But Kumar insists that, if Ransat had been allowed to work to plan, Nairit would have started delivering a profit in its second year of operation. "If the plan runs properly, it is worth 50 million dollars," he said.


The factory has now been handed over to Haykapbank, its main creditor, while deputy economics minister Ashot Shakhnazarian confirmed that, "we are negotiating with several Russian chemical businesses".


If the plant does fall under Russia's control, it will follow the Razdan hydroelectric power station and the Metsamor nuclear power station as the latest Armenian business to do so. "If [this happens], it will put the sovereignty of the country under threat," warns business analyst Tigran Jrbashian.


Kumar is dismissive of the prospective Russian buyers, saying that the Armenian firm will experience enormous problems in getting its products to a world market. "If I can't run Nairit, no one can," he said.


Meanwhile, Nairit's workers are angry with everyone involved. They were already unhappy with Ransat's salary scheme, whereby the British company said it would clear a backlog in wages to most of the 1,900 payroll workers by the radical strategy of withholding pay for the first year and promising to double it the following year.


"That was exploitation plain and simple," alleged Gevork, a 58-year-old who worked many years at the factory. "But we were ready for anything so long as we had jobs. And now we don't even have that solution."


Arsen, who is now in his mid-thirties, has worked at Nairit all his adult life. "I have no one left to borrow money from," he said. "I either have to emigrate or die of hunger."

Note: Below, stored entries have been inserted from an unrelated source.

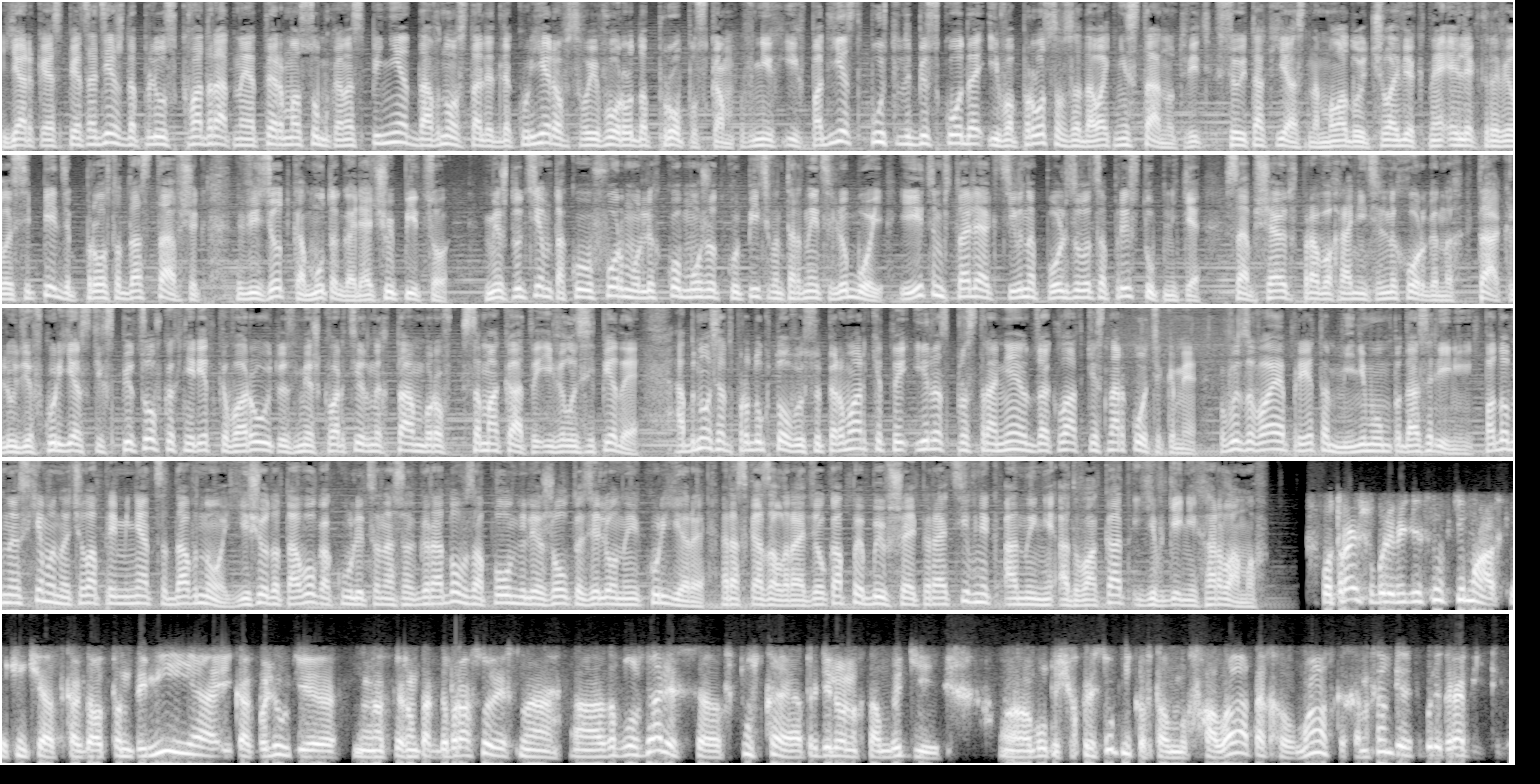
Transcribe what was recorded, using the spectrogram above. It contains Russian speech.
Яркая спецодежда плюс квадратная термосумка на спине давно стали для курьеров своего рода пропуском. В них их подъезд пустят без кода и вопросов задавать не станут, ведь все и так ясно. Молодой человек на электровелосипеде просто доставщик, везет кому-то горячую пиццу. Между тем, такую форму легко может купить в интернете любой, и этим стали активно пользоваться преступники, сообщают в правоохранительных органах. Так, люди в курьерских спецовках нередко воруют из межквартирных тамбуров самокаты и велосипеды, обносят продуктовые супермаркеты и распространяют закладки с наркотиками, вызывая при этом минимум подозрений. Подобная схема начала применяться давно, еще до того, как улицы наших городов заполнили желто-зеленые курьеры, рассказал Радио КП бывший оперативник, а ныне адвокат Евгений Харламов. Вот раньше были медицинские маски очень часто, когда вот пандемия, и как бы люди, скажем так, добросовестно а, заблуждались, э, впуская определенных там людей, будущих преступников там в халатах, в масках, а на самом деле это были грабители.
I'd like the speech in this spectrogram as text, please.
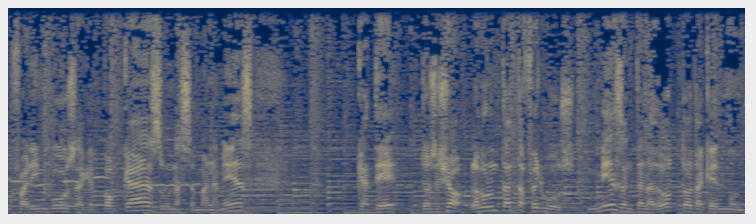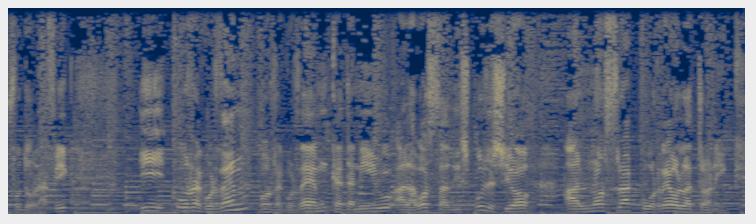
oferint-vos aquest podcast una setmana més que té, doncs això, la voluntat de fer-vos més entenedor tot aquest món fotogràfic. I us recordem, us recordem que teniu a la vostra disposició el nostre correu electrònic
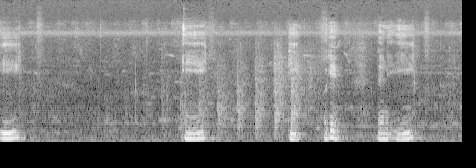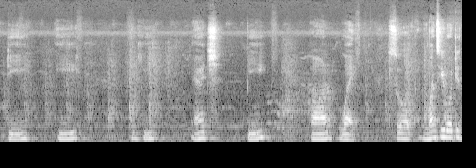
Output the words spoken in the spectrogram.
E E T. Okay. Then E T E T H P R Y. So once you wrote it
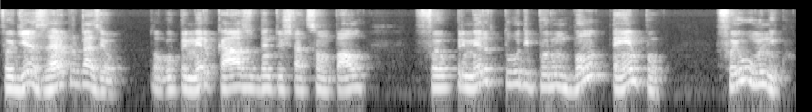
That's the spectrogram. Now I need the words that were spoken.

Tigran Avetisian is a journalist with Orran newspaper in Yerevan. Mark Grigorian, formerly IWPR's Armenia coordinator, is now working as an IWPR editor and trainer in London.